Divest. This is a complicated issue that I for one do not really have good plan for myself. But taking our deposits away from the banks is only part of the solution. If you’re fortunate to have a job that still provides some sort of retirement benefit, chances are it’s a 401K-type account or other sort of managed investment fund. You and/or your employer plunk some money into the fund, and maybe you get to choose from a few different ones, but then the money goes into the bucket and do you have any idea what happens to it after that? What stocks and bonds it pays for? A fund manager pushes it around and takes a cut. Sometimes the fund goes up, sometimes not, the manager gets paid either way. Can we take this money away from them?
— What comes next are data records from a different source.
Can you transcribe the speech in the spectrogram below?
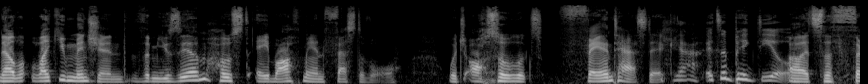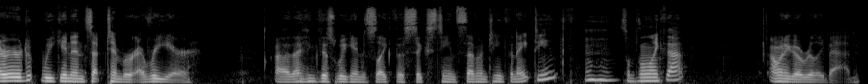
Now, like you mentioned, the museum hosts a Mothman festival, which also looks fantastic. Yeah, it's a big deal. Uh, it's the third weekend in September every year. Uh, I think this weekend is like the 16th, 17th, and 18th, mm-hmm. something like that. I want to go really bad.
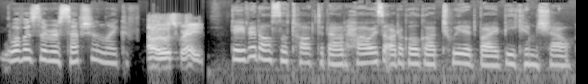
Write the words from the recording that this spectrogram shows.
What was the reception like? Oh, it was great. David also talked about how his article got tweeted by Bi-khim Hsiao.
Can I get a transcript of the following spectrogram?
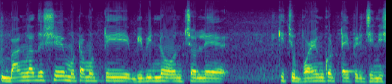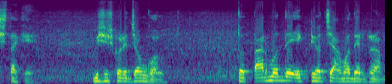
বাংলাদেশে মোটামুটি বিভিন্ন অঞ্চলে কিছু ভয়ঙ্কর টাইপের জিনিস থাকে, বিশেষ করে জঙ্গল। তো তার মধ্যে একটি হচ্ছে আমাদের গ্রাম।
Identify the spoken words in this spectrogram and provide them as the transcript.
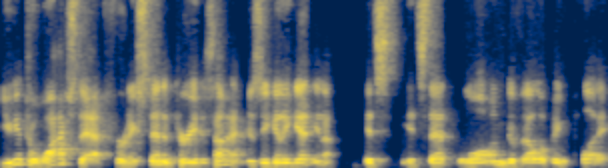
You get to watch that for an extended period of time. Is he going to get, you know, it's it's that long developing play.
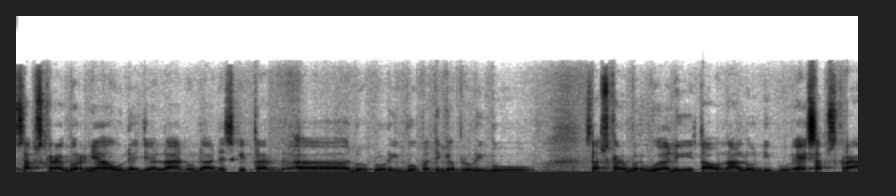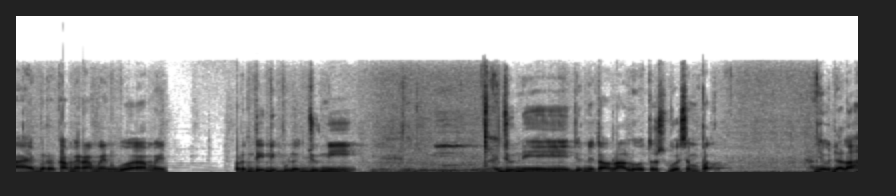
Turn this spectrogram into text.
subscribernya udah jalan udah ada sekitar dua puluh ribu atau tiga ribu. Subscriber gue di tahun lalu di bu eh subscriber kameramen gue berhenti di bulan Juni. Juni Juni. Juni tahun lalu. Terus gue sempet ya udahlah.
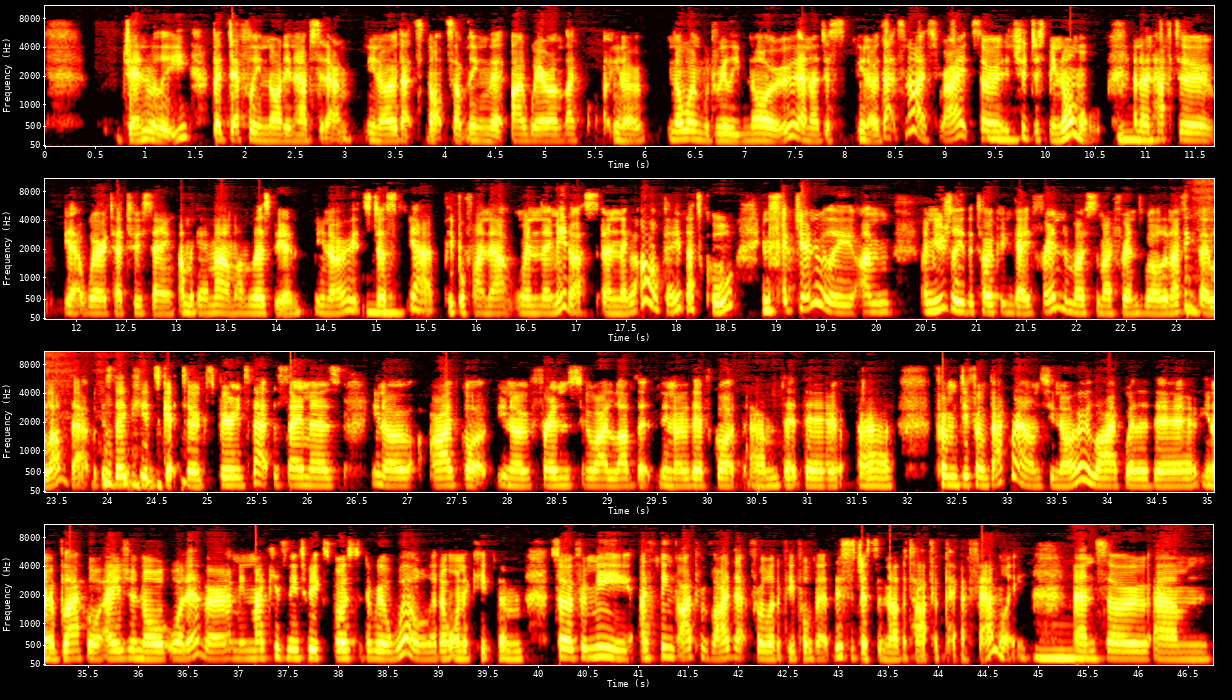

Add your own value. By this I mean, don’t be a passive a consumer. Make things, do things. It doesn’t have to be especially “creative.” Not everyone needs to be an artist. Though, of course, it’s cool if that’s your bag. But breaking the chain of dependency on the processed and packaged revitalizes real culture and lessens the power of our corporate masters. Play an instrument. Learn to cook. Learn to fix things. Grow food. Set up a darkroom. There’s an endless list of possibilities. A lot of people already do these things; it’s not that hard and doesn’t necessarily require a heavy investment. I for one, like to cook, and bake. I like food, and I’ve gotten pretty good at it. I bake my own bread, make jams and pickles, my own breakfast cereal. I like the fact that I can break my food needs down to basic ingredients and not need much processed food. I have a lot more control over the sources of my food, with fewer steps between me and the source. I think of my chef’s knife as a weapon of resistance. Find your weapon of resistance; it’s out there somewhere.